Meanwhile, the monster Kincade Fire in Northern California's Sonoma County has covered 76,800 acres.
The blaze has been burning since Oct. 23, but has now climbed to 60% containment as the winds weaken.
The Kincade Fire burned 141 homes and is still threatening over 90,000 structures.
Four firefighters have been injured.
Over 5,000 people remained under evacuation orders as of Wednesday night.

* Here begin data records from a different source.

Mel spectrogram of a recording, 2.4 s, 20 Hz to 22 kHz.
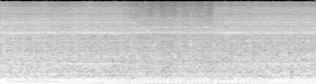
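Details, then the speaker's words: John Deere 322 flathead engine just after cold start: steady idle drone sags for about half a second when the spreader box is lifted, then recovers; engine bogging under hydraulic load, owner hopes no carburetor issue. "just bogged down because I lifted the spreader box."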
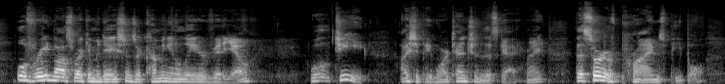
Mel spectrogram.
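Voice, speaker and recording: A man talks at a very fast pace in a medium-pitched, somewhat breathy voice. His pitch swings very widely and his loudness rises and falls sharply. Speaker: gaming YouTuber. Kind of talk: video commentary on own guide.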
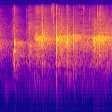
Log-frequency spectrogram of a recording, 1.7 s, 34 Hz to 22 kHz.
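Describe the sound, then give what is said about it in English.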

ABC News' Rachel Katz, Jenna Harrison and Alyssa Pone contributed to this report.